The claims may be amended to reduce the number before filing the Euro-PCT. However, shortly after filing, the applicant is given a further six month period to amend the claims before the claims are searched or examined. There is no need to pay the excess claims fees by the 31 month deadline. Any excess claims fees due on the reduced claim set filed within this six month period and can be paid within the same period.
Once the Euro-PCT has been filed, the EPO will carry out a search of the claims (if they have not already carried out such a search during the International PCT phase).
The EPO does not allow more than one invention to be protected by the claims of a European application and will initially only search the invention first mentioned in the claims. Therefore, if necessary the claims should be amended before Euro-PCT entry so that the most important subject-matter is first in the claim set when the EPO carry out the search.
What is required in order to enter the European regional phase?
You can initiate regional processing at the EPO by providing details of the PCT application documents on which the European regional phase is to be based and paying official fees.
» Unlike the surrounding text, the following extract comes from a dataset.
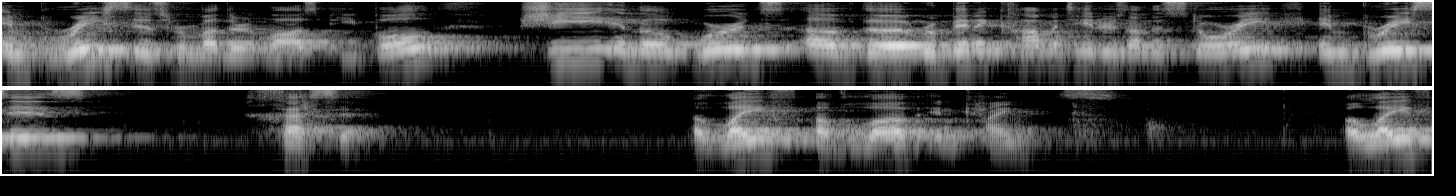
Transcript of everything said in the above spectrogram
embraces her mother in law's people. She, in the words of the rabbinic commentators on the story, embraces chesed, a life of love and kindness a life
A translation of the application will need to be filed in English, French or German if the PCT application was not published in an official language of the EPO. You might also take other procedural steps, such as filing information about the results of a patent office search on an earlier application from which priority is claimed. You will also need to appoint a European Patent Attorney as your representative if you do not have either a residence or principal place of business in an EPC country.
The members of the EPC as of August 2015, according to the date of accession are:
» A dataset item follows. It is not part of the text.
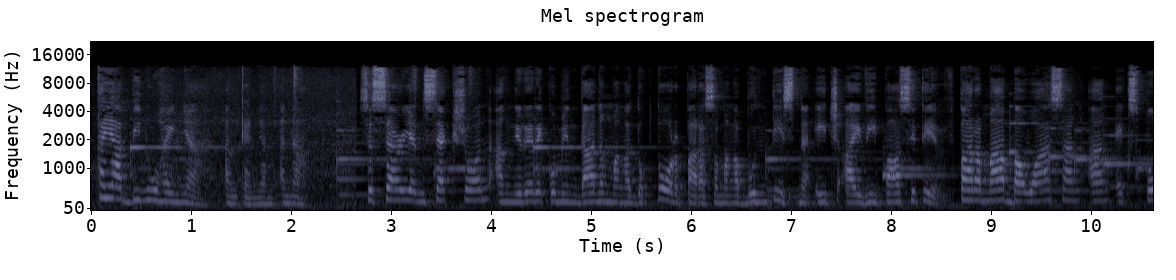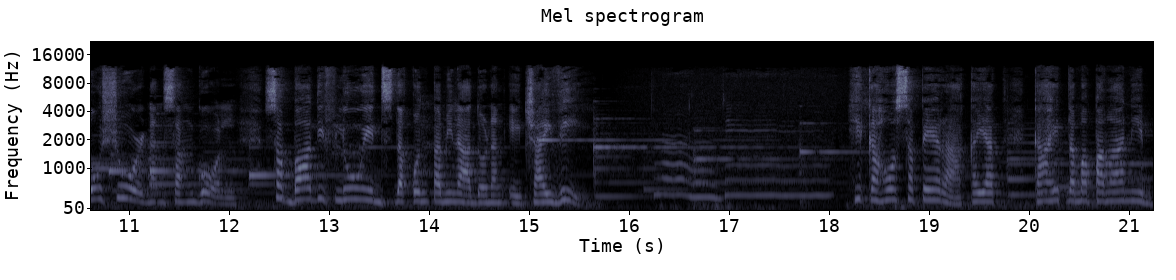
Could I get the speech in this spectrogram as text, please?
kaya binuhay niya ang kanyang anak. Cesarean section ang nirerekomenda ng mga doktor para sa mga buntis na HIV positive para mabawasan ang exposure ng sanggol sa body fluids na kontaminado ng HIV. Hikahos sa pera kaya't kahit na mapanganib,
Belgium, Germany, France, Luxembourg, Netherlands, Switzerland, United Kingdom, Sweden, Italy, Austria, Liechtenstein, Greece, Spain, Denmark, Monaco, Portugal, Ireland, Finland, Cyprus, Turkey, Bulgaria, Czech Republic, Estonia, Slovakia, Slovenia, Hungary, Romania, Poland, Iceland, Lithuania, Latvia, Malta, Croatia, Norway, Former Yugoslav Republic of Macedonia, San Marino, Albania and Serbia.
Any or all of the above countries can be designated in a European Patent application.
Please note that Liechtenstein and Switzerland together count as a single designation. A European Patent can also be “extended” to Bosnia & Herzegovina and/or Montenegro. Although these “extension” countries cannot be designated as such in a European Patent application, their national law allows for “extension” into that country of the rights conferred by a granted European patent.